I traveled with the band as their interpreter, but ended up posing as their “manager” during a few sticky airport situations. Our troubles started in Kyiv’s Boryspil Airport, where I learned that despite my specific instructions not to bring food or drinks, the band had packed as if they were taking a 32 hour train ride to Crimea: bottles of water, juice, vodka, loaves of bread, sausages and cold kotlety. Almost all of it had to go. I showed the boys the sign forbidding drinks and explained that the sausage would lead to a $300 fine once we got to New York, and they immediately set up shop on a bench outside the metal detectors and began to chow down.
Once we were through feasting, it was time for our first security check. The instruments aroused some suspicion (especially the tsymbaly) and even though we were still in their home country, somehow I ended up being the one to explain everything to the security officers. This was especially difficult when they found a big screwdriver and club in Yura’s carry-on bag. It seems that Yura had never thought that his drumstick and the dulled screwdriver he uses to play the cymbal could be considered weapons. Luckily, Borispil’s security is not up to American standards and we were able to simply put the potential weapons in one of the instrument bags to be checked at the gate.
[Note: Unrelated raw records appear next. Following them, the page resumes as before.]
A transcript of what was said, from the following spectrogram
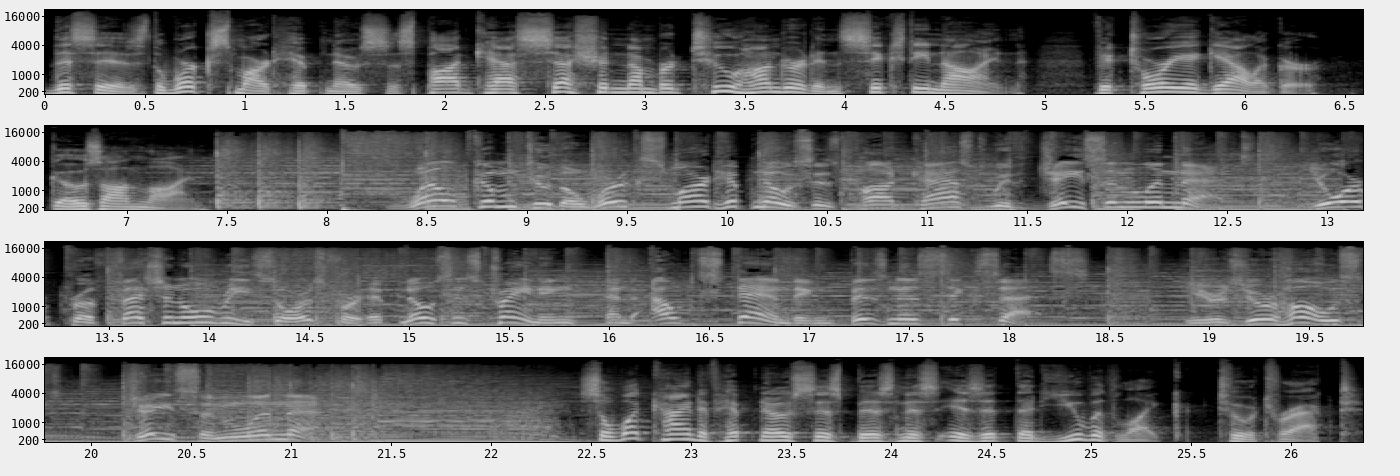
This is the Work Smart Hypnosis Podcast, session number 269. Victoria Gallagher goes online. Welcome to the Work Smart Hypnosis Podcast with Jason Linett, your professional resource for hypnosis training and outstanding business success. Here's your host, Jason Linett. So, what kind of hypnosis business is it that you would like to attract?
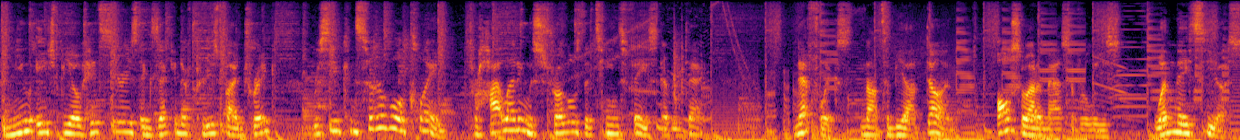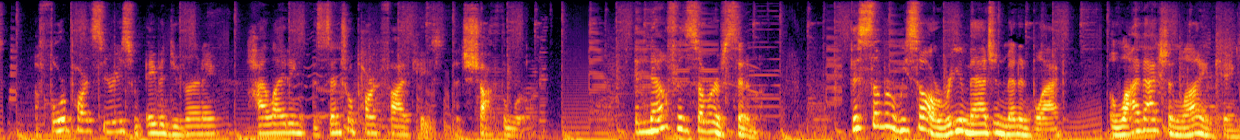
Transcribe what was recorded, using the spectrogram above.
the new HBO hit series executive produced by Drake, received considerable acclaim for highlighting the struggles that teens face every day. Netflix, not to be outdone, also had a massive release, When They See Us, a four-part series from Ava DuVernay highlighting the Central Park 5 case that shocked the world. And now for the summer of cinema. This summer we saw a reimagined Men in Black, a live-action Lion King,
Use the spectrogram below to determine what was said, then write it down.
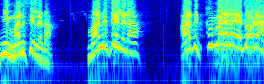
நீ மனசு இல்லடா. மனசு இல்லடா. அதுக்கு மேல ஏதோடா.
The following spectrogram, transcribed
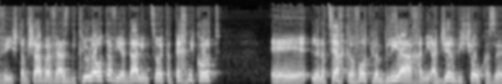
והיא השתמשה בה ואז ביטלו לה אותה והיא ידעה למצוא את הטכניקות לנצח קרבות גם בלי החני, הג'רבי צ'וק הזה,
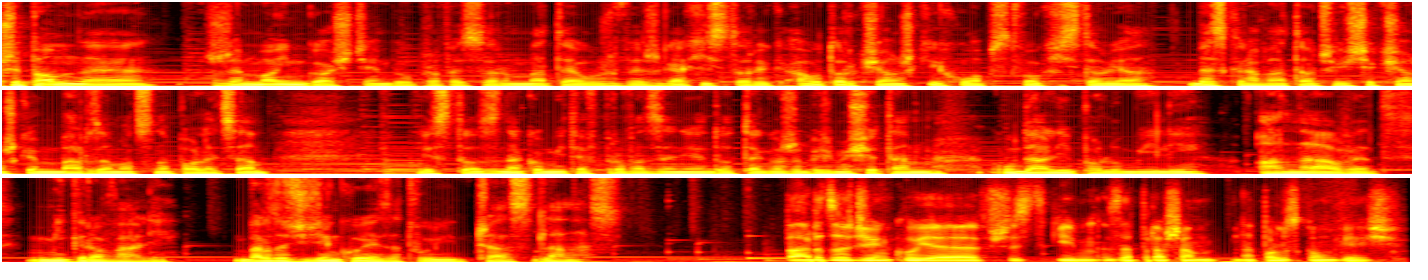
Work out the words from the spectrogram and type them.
Przypomnę, że moim gościem był profesor Mateusz Wyżga, historyk, autor książki Chłopstwo, historia bez krawata. Oczywiście książkę bardzo mocno polecam. Jest to znakomite wprowadzenie do tego, żebyśmy się tam udali, polubili, a nawet migrowali. Bardzo Ci dziękuję za Twój czas dla nas. Bardzo dziękuję wszystkim. Zapraszam na polską wieś.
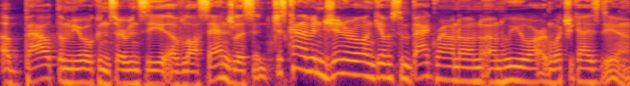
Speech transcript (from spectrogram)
about the Mural Conservancy of Los Angeles and just kind of in general and give them some background on, on who you are and what you guys do.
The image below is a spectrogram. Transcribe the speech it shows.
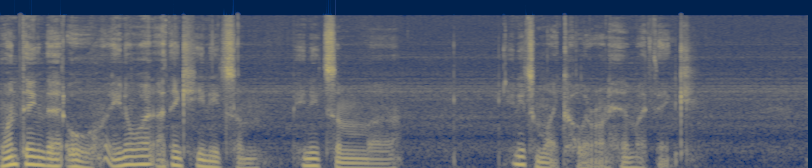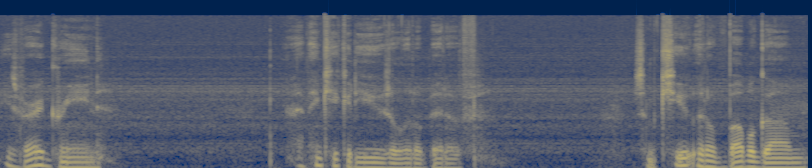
one thing that oh, you know what? I think he needs some. He needs some. Uh, he needs some light color on him. I think he's very green. I think he could use a little bit of some cute little bubble gum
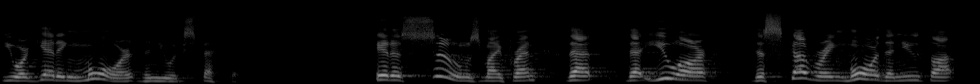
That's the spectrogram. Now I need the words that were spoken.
you are getting more than you expected. It assumes, my friend, that, that you are discovering more than you thought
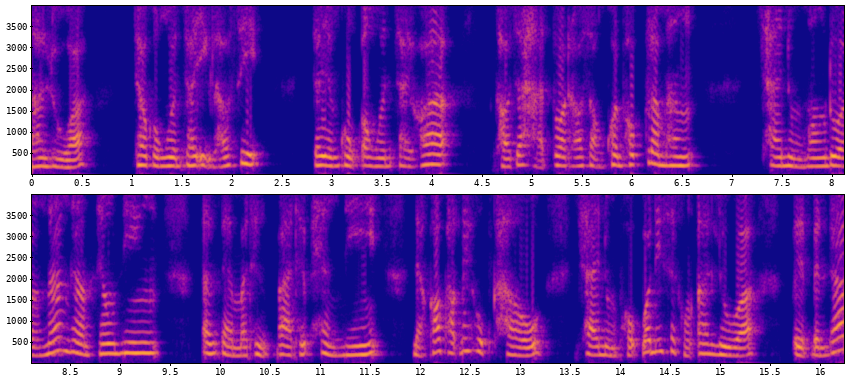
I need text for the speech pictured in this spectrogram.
อาหลัว เจ้ากังวลใจอีกแล้วสิเจ้ายังคงกังวลใจว่า เขาจะหาตัวเราสองคนพบกระมัง ชายหนุ่มมองดวงหน้างามแน่วนิ่ง ตั้งแต่มาถึงป่าทึบแห่งนี้ แล้วก็พักในหุบเขา ชายหนุ่มพบว่านิสัยของอาหลัว เปลี่ยนเป็นร่า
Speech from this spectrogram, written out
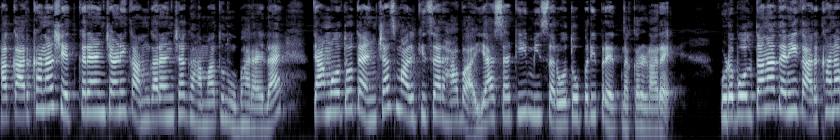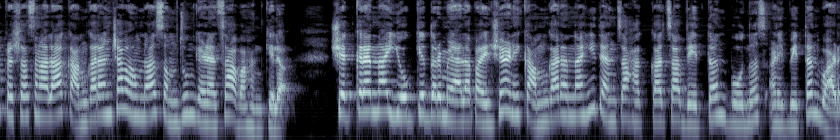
हा कारखाना शेतकऱ्यांच्या आणि कामगारांच्या घामातून उभा राहिला आहे त्यामुळे तो त्यांच्याच मालकीचा राहावा यासाठी मी सर्वतोपरी प्रयत्न करणार आहे. पुढे बोलताना त्यांनी कारखाना प्रशासनाला कामगारांच्या भावना समजून घेण्याचं आवाहन केलं. शेतकऱ्यांना योग्य दर मिळाला पाहिजे आणि कामगारांनाही त्यांचा हक्काचा वेतन बोनस आणि वेतनवाढ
When we finally arrived in New York, we were greeted by Pete Rushefsky and fellow organizer, Budapest-based Klezmer fiddler Bob Cohen. Bob had arranged for us to stay at his sister’s house in New Jersey for the first two nights of our five day stay. Due to a UN summit in town, crosstown traffic was confined to one route that day, and the band’s first impression of America was a three hour traffic jam.
The band played two shows: on September 25th at the Ukrainian National Home in the old Ukrainian part of the East Village, and on September 26th at Central Park’s “Summer Stage”. The latter was a large open-air concert produced in conjunction with the New York Gypsy Festival and featured Mahala Rai Banda, Selim Sesler, Yuri Yunakov and the New York Gypsy All-Stars.
I was surprised by the extent to which the band chose not to enjoy America– with the exception of New York pizza, every meal they ate consisted of bread, pickles and boiled hot dogs prepared in their hotel room. Of course, this was largely a financial issue; it wasn’t that they didn’t want to try new exotic foods, but for the eight dollars it would cost them for a delicious Pad Thai dish in NY, they could easily provide a meal for their entire extended family back home. It is also a generational issue; these musicians are in their 50s and 60s. They are much less knowledgeable about foreign countries and cultures than younger generations of Ukrainians, and therefore less likely to try something new and exotic when they have the chance. Still, despite having barely scraped the surface of American culture during their short stay, the band was impressed with what they saw.
Upon returning from New York, the band received an award from the Transcarpathia Ministry of Culture for their participation in the concerts in New York, and were definitely enjoying the attention that it brought them.
The award reads:
Transcarpathian Oblast Council
Ensemble “Manyo Family Traditional Quartet”
(Conductor Yosyp Cherniavets)
For your dutiful creative work and considerable personal contribution to the socioeconomic and cultural development of the city. Presented on the 681st anniversary of the first written mention of the city of Tyachiv.